**WORK REQUIRED:**
Copy the listing exactly; drop the pictures.

**LISTED ENTRIES:**
* * * *

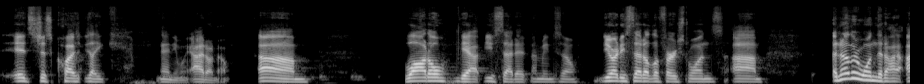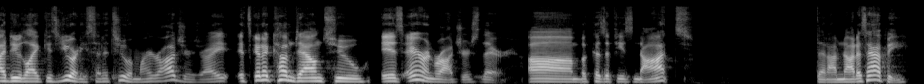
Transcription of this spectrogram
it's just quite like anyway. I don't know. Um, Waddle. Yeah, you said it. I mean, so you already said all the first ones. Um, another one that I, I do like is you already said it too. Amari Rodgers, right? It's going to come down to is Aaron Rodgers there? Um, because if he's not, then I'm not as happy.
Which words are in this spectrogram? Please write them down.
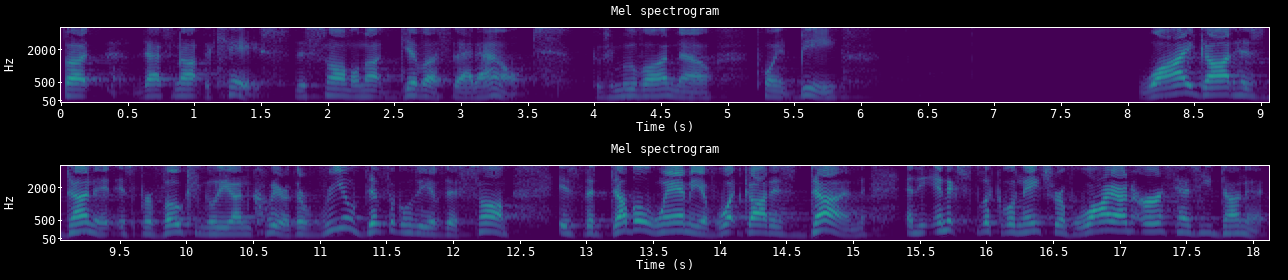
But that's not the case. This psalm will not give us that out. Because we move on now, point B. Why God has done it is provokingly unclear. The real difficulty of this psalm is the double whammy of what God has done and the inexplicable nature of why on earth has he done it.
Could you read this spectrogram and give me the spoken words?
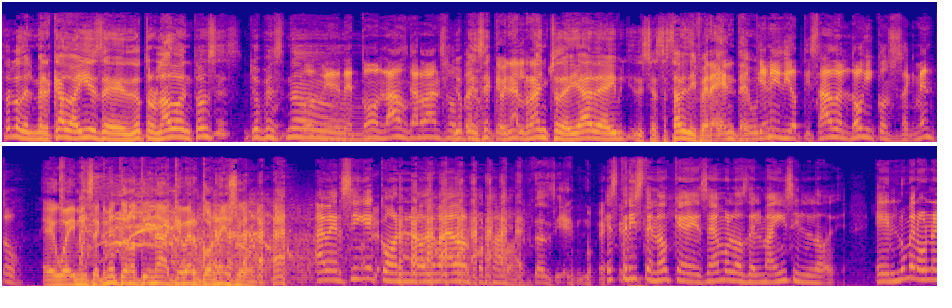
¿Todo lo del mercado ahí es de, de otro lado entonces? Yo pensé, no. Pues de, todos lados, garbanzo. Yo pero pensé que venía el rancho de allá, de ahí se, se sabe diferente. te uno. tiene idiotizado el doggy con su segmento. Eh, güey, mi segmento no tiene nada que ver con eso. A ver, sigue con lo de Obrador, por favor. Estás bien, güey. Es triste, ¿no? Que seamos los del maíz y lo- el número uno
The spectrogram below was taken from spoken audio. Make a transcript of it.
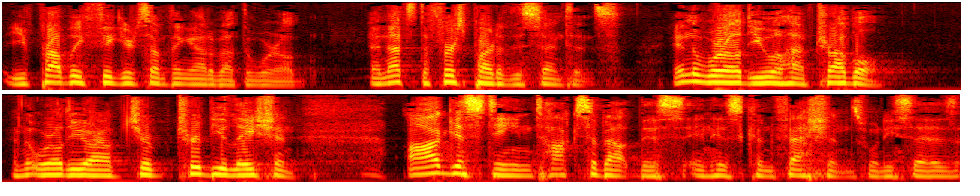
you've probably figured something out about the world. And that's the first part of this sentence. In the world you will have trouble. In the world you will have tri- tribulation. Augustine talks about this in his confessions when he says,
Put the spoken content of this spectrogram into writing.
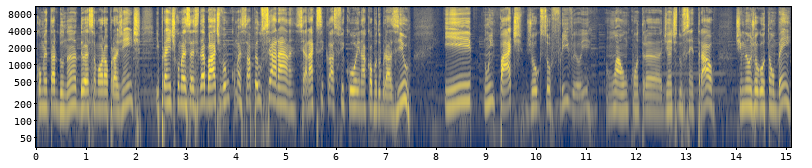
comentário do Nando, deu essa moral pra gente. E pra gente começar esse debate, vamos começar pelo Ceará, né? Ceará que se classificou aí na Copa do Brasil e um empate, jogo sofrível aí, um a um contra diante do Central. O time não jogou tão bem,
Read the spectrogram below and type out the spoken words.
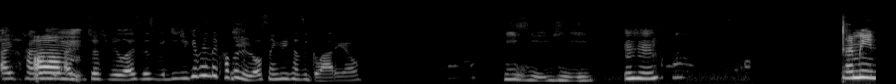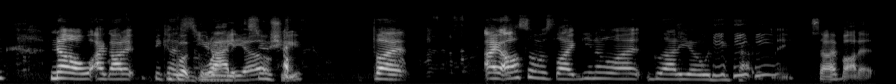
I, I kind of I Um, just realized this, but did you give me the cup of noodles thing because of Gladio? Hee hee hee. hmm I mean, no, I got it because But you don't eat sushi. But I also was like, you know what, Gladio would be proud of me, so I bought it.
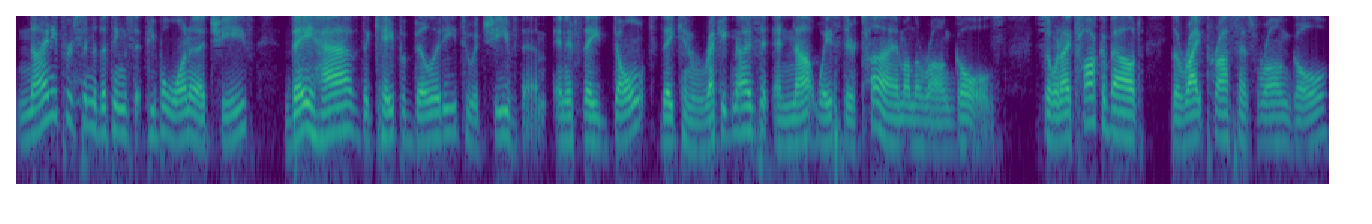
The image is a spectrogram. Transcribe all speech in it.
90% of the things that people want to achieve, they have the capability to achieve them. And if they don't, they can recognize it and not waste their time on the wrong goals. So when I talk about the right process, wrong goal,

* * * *

**SOLUTION TO THIS TASK:**
Transcription of this spectrogram
it's just quite like anyway. I don't know. Um, Waddle. Yeah, you said it. I mean, so you already said all the first ones. Um, another one that I, I do like is you already said it too. Amari Rodgers, right? It's going to come down to is Aaron Rodgers there? Um, because if he's not, then I'm not as happy.
Which words are in this spectrogram? Please write them down.
But that's not the case. This psalm will not give us that out. Because we move on now, point B. Why God has done it is provokingly unclear. The real difficulty of this psalm is the double whammy of what God has done and the inexplicable nature of why on earth has he done it.
Could you read this spectrogram and give me the spoken words?
¿Todo lo del mercado ahí es de, de otro lado entonces? Yo pensé, no. Pues de, todos lados, garbanzo. Yo pero pensé que venía el rancho de allá, de ahí se, se sabe diferente. te uno. tiene idiotizado el doggy con su segmento. Eh, güey, mi segmento no tiene nada que ver con eso. A ver, sigue con lo de Obrador, por favor. Estás bien, güey. Es triste, ¿no? Que seamos los del maíz y lo- el número uno
The spectrogram below was taken from spoken audio. Make a transcript of it.
you've probably figured something out about the world. And that's the first part of this sentence. In the world you will have trouble. In the world you will have tri- tribulation. Augustine talks about this in his confessions when he says,
Put the spoken content of this spectrogram into writing.
comentário do Nando, deu essa moral pra gente. E pra gente começar esse debate, vamos começar pelo Ceará, né? Ceará que se classificou aí na Copa do Brasil e um empate, jogo sofrível aí, um a um contra diante do Central. O time não jogou tão bem,
Read the spectrogram below and type out the spoken words.
I, I kind of I Um, just realized this, but did you give me the cup of noodles thing because of Gladio? Hee hee hee. hmm I mean, no, I got it because But you don't eat sushi. But I also was like, you know what, Gladio would be proud of me, so I bought it.
The image is a spectrogram. Transcribe all speech in it.
90% of the things that people want to achieve, they have the capability to achieve them. And if they don't, they can recognize it and not waste their time on the wrong goals. So when I talk about the right process, wrong goal,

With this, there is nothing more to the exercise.